Well, not quite. The pitch Santos hit Bregman with was a 3-2 breaking ball that got away. Usually, if a pitcher is going to hit a batter as an act of revenge, he’ll attempt to do it with a first-pitch fastball.

José Altuve was also hit by a pitch against the Tigers on Sunday. The pitch, which looks to be the off-speed variety, appeared to graze his uniform as opposed to hitting him flush, so it was likely unintentional on the part of pitcher Nick Ramirez.

Other Astros to have been hit in spring training thus far: Alex De Goti, Aledmys Díaz, Osvaldo Duarte, Dustin Garneau, and Jake Meyers. Not exactly a who’s-who list of Code Breaker operatives.

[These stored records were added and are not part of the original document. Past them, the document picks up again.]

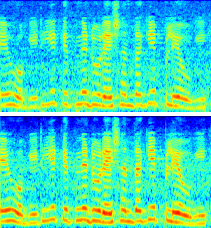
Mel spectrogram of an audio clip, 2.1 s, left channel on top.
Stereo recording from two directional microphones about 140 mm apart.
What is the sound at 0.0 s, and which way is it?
A woman's voice, 30° right (ahead or behind).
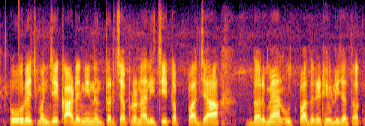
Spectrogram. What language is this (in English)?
Marathi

Will some pitchers intentionally throw at the Astros this year? Almost certainly, despite commissioner Rob Manfred’s warning. Have they been doing it from the moment exhibition games began earlier this month? Certainly not.